### Problem to work on
The whole listing needs retyping exactly; keep the pictures out of it.

### Source data
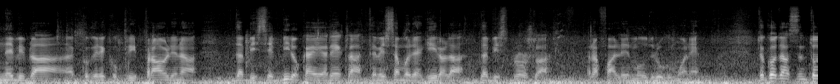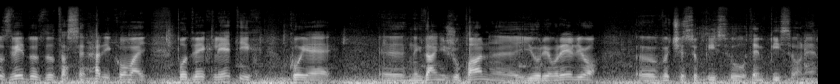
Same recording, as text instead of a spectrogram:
ne bi bila, ko bi rekel, pripravljena, da bi se bilo kaj rekla, temveč samo reagirala, da bi sprožila Rafal enemu drugemu. Ne. Tako da sem to zvedel, da ta scenarij komaj po dveh letih, ko je eh, nekdanji župan eh, Juri Aurelio eh, v časopisu o tem pisal. Ne.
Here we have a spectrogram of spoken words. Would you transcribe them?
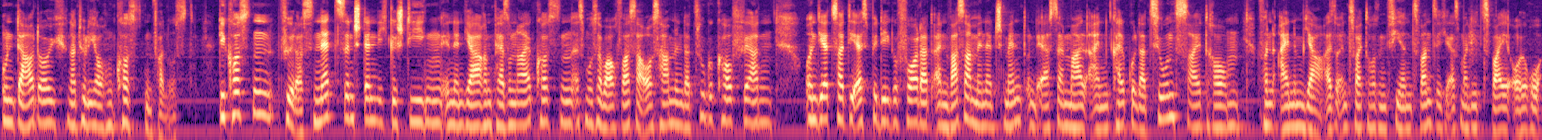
und dadurch natürlich auch ein Kostenverlust. Die Kosten für das Netz sind ständig gestiegen, in den Jahren Personalkosten. Es muss aber auch Wasser aus Hameln dazugekauft werden. Und jetzt hat die SPD gefordert, ein Wassermanagement und erst einmal einen Kalkulationszeitraum von einem Jahr, also in 2024 erstmal die 2,80 Euro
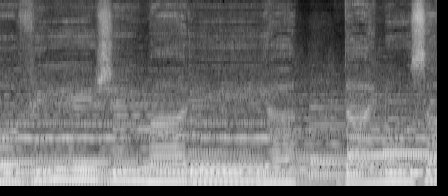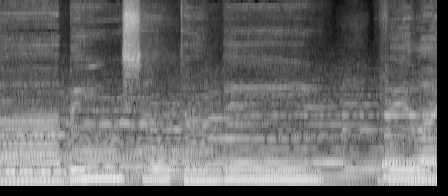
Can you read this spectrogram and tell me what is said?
oh Virgem Maria, dai-nos a benção também, Vê-la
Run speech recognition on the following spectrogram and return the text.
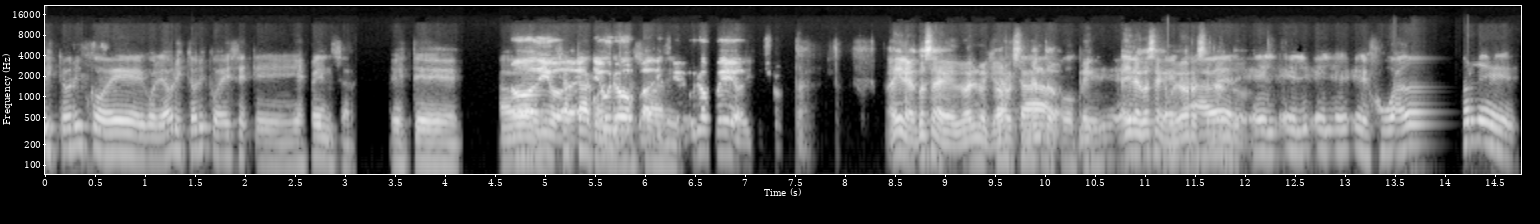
histórico es, goleador histórico es este Spencer. Este, a No, ver, digo, ya de, con Europa, dije, europeo, dije yo. Hay una cosa que igual me quedó Ya está, resonando. porque, me- hay una cosa que me el- quedó a ver, resonando. el, el, el, el- el jugador de,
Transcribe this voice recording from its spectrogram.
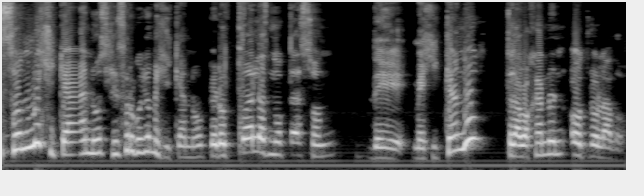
son mexicanos y es orgullo mexicano, pero todas las notas son de mexicanos trabajando en otro lado.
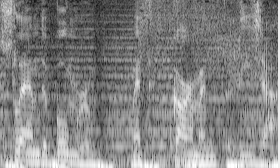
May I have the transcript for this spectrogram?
Slam the Boom Room met Carmen Lisa.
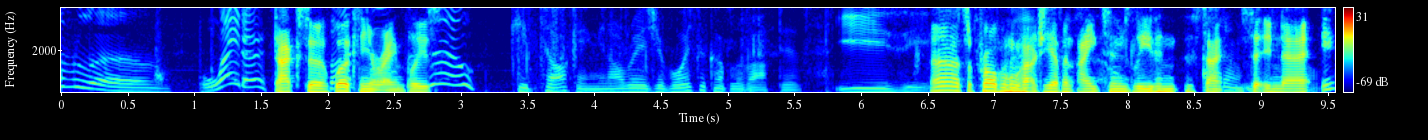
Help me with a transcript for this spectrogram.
of love. Waiter! Daxter, box work in your number aim, please. Keep talking, and I'll raise your voice a couple of octaves. Easy. Uh, that's a problem with actually having items leaving I sta- don't sitting there in,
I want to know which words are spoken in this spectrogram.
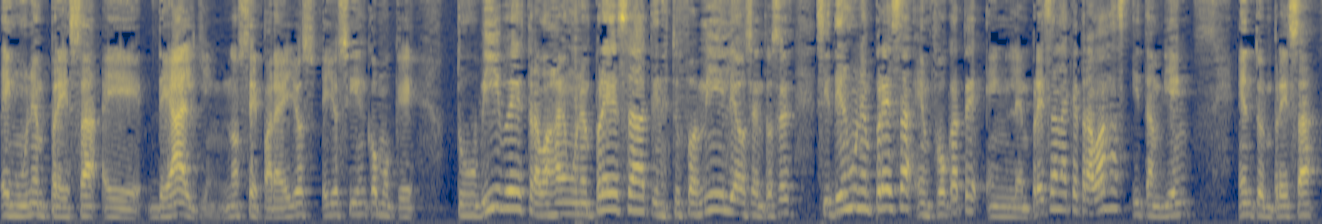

### Response box
Same recording, as text instead of a spectrogram:
ne bi bila, ko bi rekel, pripravljena, da bi se bilo kaj rekla, temveč samo reagirala, da bi sprožila Rafal enemu drugemu. Ne. Tako da sem to zvedel, da ta scenarij komaj po dveh letih, ko je eh, nekdanji župan eh, Juri Aurelio eh, v časopisu o tem pisal. Ne.
Here we have a spectrogram of spoken words. Would you transcribe them?
und dadurch natürlich auch ein Kostenverlust. Die Kosten für das Netz sind ständig gestiegen, in den Jahren Personalkosten. Es muss aber auch Wasser aus Hameln dazugekauft werden. Und jetzt hat die SPD gefordert, ein Wassermanagement und erst einmal einen Kalkulationszeitraum von einem Jahr, also in 2024 erstmal die 2,80 Euro
Can you read this spectrogram and tell me what is said?
oh Virgem Maria, dai-nos a benção também, Vê-la
Run speech recognition on the following spectrogram and return the text.
histórico es, goleador histórico es este Spencer. Este, a No, ver, digo, ya de, con Europa, dije, europeo, dije yo. Hay una cosa que igual me quedó Ya está, resonando. porque, me- hay una cosa que me el- quedó a ver, resonando. el, el, el, el- el jugador de,
Transcribe this voice recording from its spectrogram.
son mexicanos y es orgullo mexicano, pero todas las notas son de mexicanos trabajando en otro lado.
May I have the transcript for this spectrogram?
Slam the Boom Room met Carmen Lisa.
Help me with a transcript for this spectrogram.
of love. Waiter! Daxter, box work in your number aim, please. Keep talking, and I'll raise your voice a couple of octaves. Easy. Uh, that's a problem with actually having items leaving I sta- don't sitting there in,
I want to know which words are spoken in this spectrogram.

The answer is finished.